## [Requirement]
Look through the entries below for the line with "Voice recording transcript" and the line with "Convert the following", then give again exactly those two lines and all lines between them, minus the pictures.

*** Begin section ***

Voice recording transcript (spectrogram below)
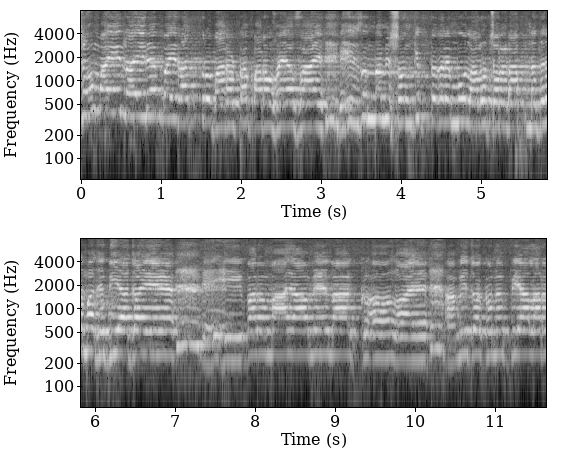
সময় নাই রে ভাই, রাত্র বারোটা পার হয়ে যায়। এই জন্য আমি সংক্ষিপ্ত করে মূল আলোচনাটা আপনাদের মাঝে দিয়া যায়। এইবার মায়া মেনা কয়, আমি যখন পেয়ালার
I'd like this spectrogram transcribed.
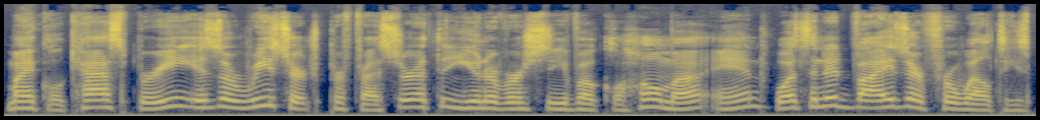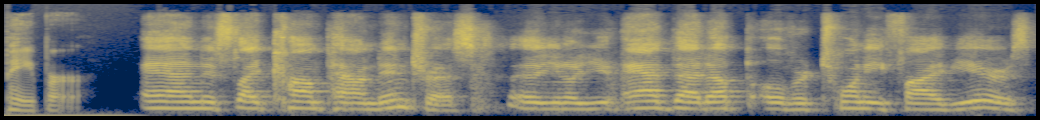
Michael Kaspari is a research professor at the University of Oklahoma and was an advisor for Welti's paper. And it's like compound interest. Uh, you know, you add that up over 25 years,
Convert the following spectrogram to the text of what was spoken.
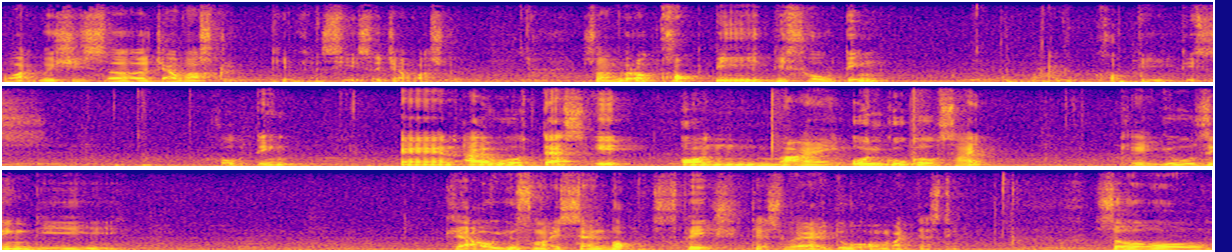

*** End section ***
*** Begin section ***

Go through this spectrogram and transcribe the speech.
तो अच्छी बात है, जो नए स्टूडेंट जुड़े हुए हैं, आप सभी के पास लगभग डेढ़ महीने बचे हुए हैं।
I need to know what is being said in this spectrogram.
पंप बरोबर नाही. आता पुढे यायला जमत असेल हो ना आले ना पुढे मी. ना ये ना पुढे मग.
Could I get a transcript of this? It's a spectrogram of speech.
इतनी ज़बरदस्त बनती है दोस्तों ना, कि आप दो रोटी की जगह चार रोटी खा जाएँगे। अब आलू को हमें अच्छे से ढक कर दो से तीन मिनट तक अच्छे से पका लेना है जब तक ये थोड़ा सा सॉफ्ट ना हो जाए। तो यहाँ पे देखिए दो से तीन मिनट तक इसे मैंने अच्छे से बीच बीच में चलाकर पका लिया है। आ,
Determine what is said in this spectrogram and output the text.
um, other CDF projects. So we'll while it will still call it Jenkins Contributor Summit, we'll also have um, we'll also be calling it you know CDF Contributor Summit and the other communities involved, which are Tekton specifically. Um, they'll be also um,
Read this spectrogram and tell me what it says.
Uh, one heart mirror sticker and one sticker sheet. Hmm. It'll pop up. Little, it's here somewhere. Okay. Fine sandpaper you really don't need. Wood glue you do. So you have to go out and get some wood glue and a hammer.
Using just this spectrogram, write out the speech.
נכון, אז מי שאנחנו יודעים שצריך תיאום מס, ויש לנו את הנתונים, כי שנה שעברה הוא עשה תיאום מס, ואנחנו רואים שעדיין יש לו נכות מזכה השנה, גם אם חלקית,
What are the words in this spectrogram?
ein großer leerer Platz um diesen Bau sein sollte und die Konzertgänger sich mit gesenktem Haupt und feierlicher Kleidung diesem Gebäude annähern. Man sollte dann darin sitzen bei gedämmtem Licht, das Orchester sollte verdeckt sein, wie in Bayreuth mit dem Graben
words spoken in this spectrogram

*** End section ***
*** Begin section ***

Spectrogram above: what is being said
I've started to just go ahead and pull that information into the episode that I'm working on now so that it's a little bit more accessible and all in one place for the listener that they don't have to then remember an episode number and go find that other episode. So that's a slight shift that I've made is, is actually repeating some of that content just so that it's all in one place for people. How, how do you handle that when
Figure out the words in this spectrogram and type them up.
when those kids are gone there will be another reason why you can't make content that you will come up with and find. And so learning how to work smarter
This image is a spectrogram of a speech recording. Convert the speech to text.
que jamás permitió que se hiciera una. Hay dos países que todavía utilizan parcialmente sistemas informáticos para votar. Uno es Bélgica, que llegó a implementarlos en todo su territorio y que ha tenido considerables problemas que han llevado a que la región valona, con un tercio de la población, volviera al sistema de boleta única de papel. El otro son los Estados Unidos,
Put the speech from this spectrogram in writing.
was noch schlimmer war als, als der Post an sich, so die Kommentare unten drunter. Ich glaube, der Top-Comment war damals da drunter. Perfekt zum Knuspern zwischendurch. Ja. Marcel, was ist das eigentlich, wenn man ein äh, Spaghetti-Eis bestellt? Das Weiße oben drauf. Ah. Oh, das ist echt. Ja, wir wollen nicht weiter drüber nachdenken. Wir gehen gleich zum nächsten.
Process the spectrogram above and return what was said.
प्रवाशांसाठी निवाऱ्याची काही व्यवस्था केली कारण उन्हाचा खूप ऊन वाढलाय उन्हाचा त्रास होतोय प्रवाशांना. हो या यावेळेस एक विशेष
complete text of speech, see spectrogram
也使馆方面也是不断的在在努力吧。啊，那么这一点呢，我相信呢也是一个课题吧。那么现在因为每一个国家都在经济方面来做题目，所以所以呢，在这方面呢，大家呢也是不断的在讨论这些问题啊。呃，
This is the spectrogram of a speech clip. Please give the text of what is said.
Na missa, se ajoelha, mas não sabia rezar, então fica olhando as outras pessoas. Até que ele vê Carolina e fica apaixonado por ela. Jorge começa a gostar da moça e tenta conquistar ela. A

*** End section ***

## [Solution for this exercise]
Voice recording transcript (spectrogram below)
সময় নাই রে ভাই, রাত্র বারোটা পার হয়ে যায়। এই জন্য আমি সংক্ষিপ্ত করে মূল আলোচনাটা আপনাদের মাঝে দিয়া যায়। এইবার মায়া মেনা কয়, আমি যখন পেয়ালার
I'd like this spectrogram transcribed.
Michael Kaspari is a research professor at the University of Oklahoma and was an advisor for Welti's paper. And it's like compound interest. Uh, you know, you add that up over 25 years,
Convert the following spectrogram to the text of what was spoken.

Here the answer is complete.